Pleasanton Street Sighting - 1967 Triumph 1200 Sports
This feature was several years in coming. I first saw this 1967 Triumph 1200 Sports roadster in March 2008, parked on the street near the Alameda County Fairgrounds during a Goodguys Rod and Custom Association car show. Back then it was wearing a set of vintage silver turbine wheels. The next time I saw it, in 2010 in Livermore, the Triumph was sitting on English-made Cosmic Mk1 road wheels painted white. I photographed the car that day but it was in angled street parking and I couldn't get a good profile. That, and the owner showed up during my shoot and needed to leave. I finally got lucky in summer 2015 when I was returning to my car after another Goodguys show and the Triumph was sitting near a railroad crossing a few blocks from the fairgrounds.
The Triumph 1200 was an American-market version of the Triumph Herald, a small car produced from 1959 until 1971. The Herald was offered as a two-door sedan, coupe, convertible, station wagon and van.
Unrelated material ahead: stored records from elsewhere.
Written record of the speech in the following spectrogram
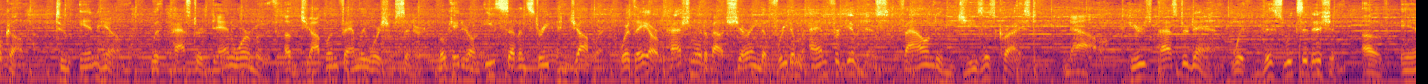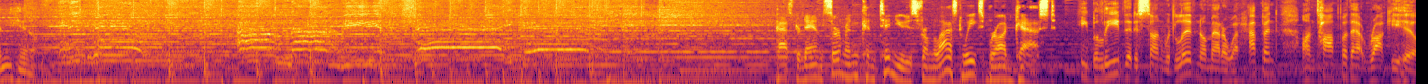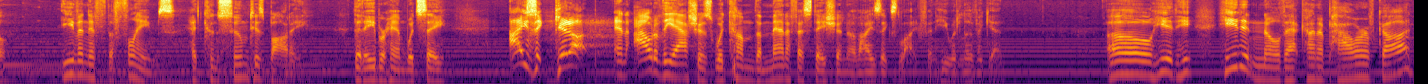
Welcome to In Him with Pastor Dan Wermuth of Joplin Family Worship Center, located on East 7th Street in Joplin, where they are passionate about sharing the freedom and forgiveness found in Jesus Christ. Now, here's Pastor Dan with this week's edition of In Him. Pastor Dan's sermon continues from last week's broadcast. He believed that his son would live no matter what happened on top of that rocky hill. Even if the flames had consumed his body, that Abraham would say, Isaac, get up! And out of the ashes would come the manifestation of Isaac's life, and he would live again. Oh, he, had, he, he didn't know that kind of power of God.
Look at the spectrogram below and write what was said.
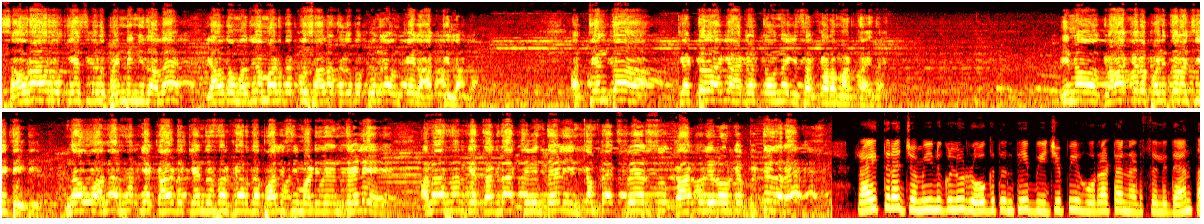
ಸಾವಿರಾರು ಕೇಸ್ಗಳು ಪೆಂಡಿಂಗ್ ಇದಾವೆ. ಯಾವುದೋ ಮದುವೆ ಮಾಡಬೇಕು, ಸಾಲ ತಗೋಬೇಕು ಅಂದ್ರೆ ಅವನ ಕೈಲಿ ಆಗ್ತಿಲ್ಲ. ಅತ್ಯಂತ ಕೆಟ್ಟದಾಗಿ ಆಡಳಿತವನ್ನ ಈ ಸರ್ಕಾರ ಮಾಡ್ತಾ ಇದೆ. ಇನ್ನು ಗ್ರಾಹಕರ ಪಡಿತರ ಚೀಟಿ. ನಾವು ಅನರ್ಹರಿಗೆ ಕಾರ್ಡ್ ಕೇಂದ್ರ ಸರ್ಕಾರದ ಪಾಲಿಸಿ ಮಾಡಿದೆ ಅಂತ ಹೇಳಿ ಅನರ್ಹರಿಗೆ ತೆಗೆದಾಕ್ತೀವಿ ಅಂತ ಹೇಳಿ ಇನ್ಕಮ್ ಟ್ಯಾಕ್ಸ್ ಪೇಯರ್ಸ್ ಕಾರ್ಗಳಿರೋರಿಗೆ ಬಿಟ್ಟಿದ್ದಾರೆ. ರೈತರ ಜಮೀನುಗಳು ರೋಗದಂತೆ ಬಿಜೆಪಿ ಹೋರಾಟ ನಡೆಸಲಿದೆ ಅಂತ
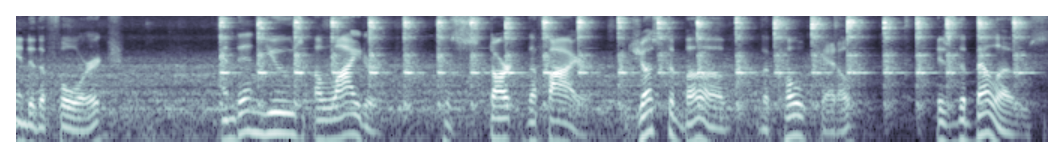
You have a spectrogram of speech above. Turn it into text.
into the forge and then use a lighter to start the fire. Just above the coal kettle is the bellows.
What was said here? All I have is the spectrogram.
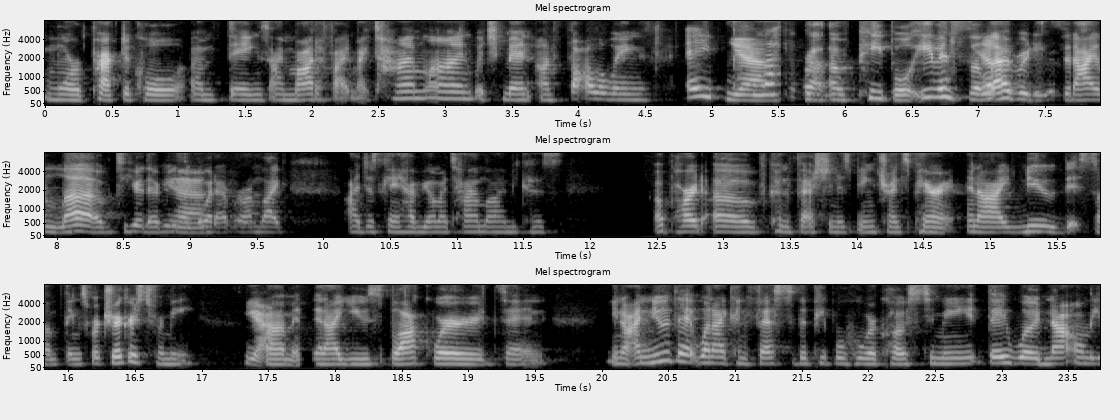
more practical um, things, I modified my timeline, which meant unfollowing a yeah. plethora of people, even celebrities yep. that I love to hear their music yeah. or whatever. I'm like, I just can't have you on my timeline because a part of confession is being transparent. And I knew that some things were triggers for me. Yeah. Um, and then I used block words. And, you know, I knew that when I confessed to the people who were close to me, they would not only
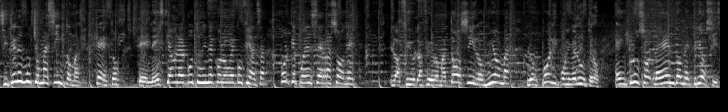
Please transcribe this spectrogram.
Si tienes muchos más síntomas que esto, tenéis que hablar con tu ginecólogo de confianza porque pueden ser razones la, fibromatosis, los miomas, los pólipos en el útero e incluso la endometriosis,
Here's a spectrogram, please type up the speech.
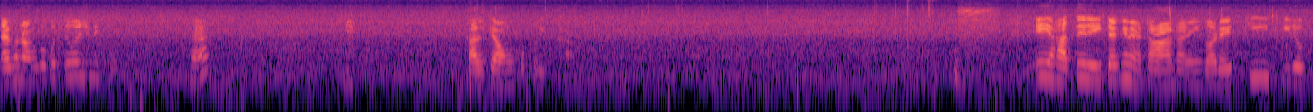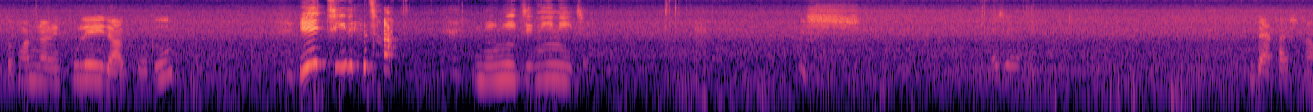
এখন অঙ্ক করতে বসবি তো? হ্যাঁ? কালকে অঙ্ক পরীক্ষা। এই হাতের এইটাকে না টানাটানি করে। কি বিরক্ত কর না আমি খুলেই রাখব দু এই ছিঁড়ে যা। নিয়ে নিচে নিয়ে নিচে। দেখাস না।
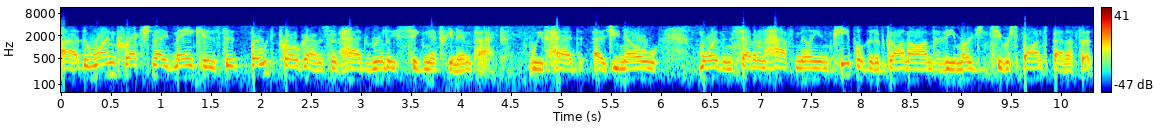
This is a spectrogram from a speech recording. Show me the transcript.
Uh, the one correction I'd make is that both programs have had really significant impact. We've had, as you know, more than 7.5 million people that have gone on to the emergency response benefit.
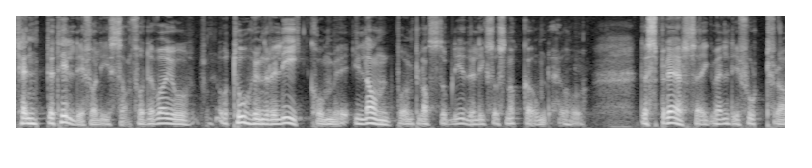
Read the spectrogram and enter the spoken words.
kjente til de forlisene. For det var jo Og 200 lik kom i land på en plass, så blir det liksom snakka om det. Og det sprer seg veldig fort fra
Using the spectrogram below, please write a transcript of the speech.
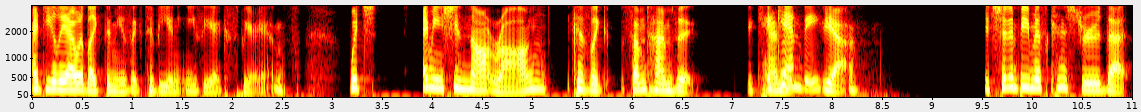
Ideally, I would like the music to be an easy experience, which I mean, she's not wrong because like sometimes it it can can be. Yeah. It shouldn't be misconstrued that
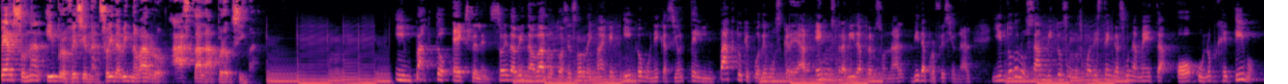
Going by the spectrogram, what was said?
personal y profesional. Soy David Navarro. Hasta la próxima. Impacto Excellence. Soy David Navarro, tu asesor de imagen y comunicación del impacto que podemos crear en nuestra vida personal, vida profesional y en todos los ámbitos en los cuales tengas una meta o un objetivo.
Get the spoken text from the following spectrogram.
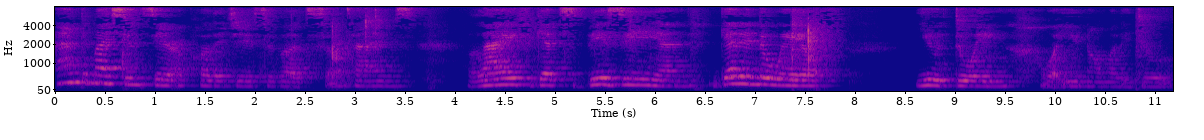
and my sincere apologies, but sometimes life gets busy and get in the way of you doing what you normally do.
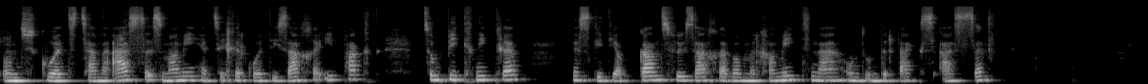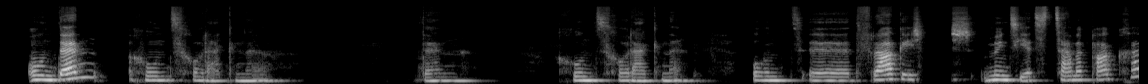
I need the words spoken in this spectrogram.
und gut zusammen essen. Die Mami hat sicher gute Sachen eingepackt zum Picknicken. Es gibt ja ganz viele Sachen, die man mitnehmen und unterwegs essen kann. Und dann kommt es regnen. Dann kommt es regnen. Und äh, die Frage ist, müssen sie jetzt zusammenpacken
Its chassis was also used as a base for the six-cylinder Vitesse, and the Spitfire and GT6 sports cars. Over half a million were sold worldwide, but the car was never especially popular in the U.S., probably because it was relatively primitive, slow and handled poorly (though turning radius was impressive thanks to its rack and pinion steering). Power output from a 1967 1200 Sports like this one was 48 horsepower. Anyone in the U.S. today probably associates the Triumph Herald closest with the BBC's Top Gear and the ill-fated Herald sailboat that presenter James May built for the show's Amphibious Cars challenge.
Part of what draws me to this particular Herald, aside from it being a Herald that still exists, is just how original it is. The orange paint might be factory (or at least period) "Topaz" though it could be a faded Pimento Red. The interior seems original with the exception of the modern stereo unit and the exterior body trim is all there. I love the old stickers, particularly the 1979 parking permit from March Air Force Base in Riverside County, California. The Cosmic wheels wouldn't be my first choice on a car like this, but they're a rarely seen style so they make the car more unique. I wondered about the four screws in the trunk lid; they look like mounting points for a luggage rack. I'm glad to see a vintage Triumph car that isn't a TR6 (though I love them) and seems reliable enough to spend the day out cruising rather than in the garage wrenching.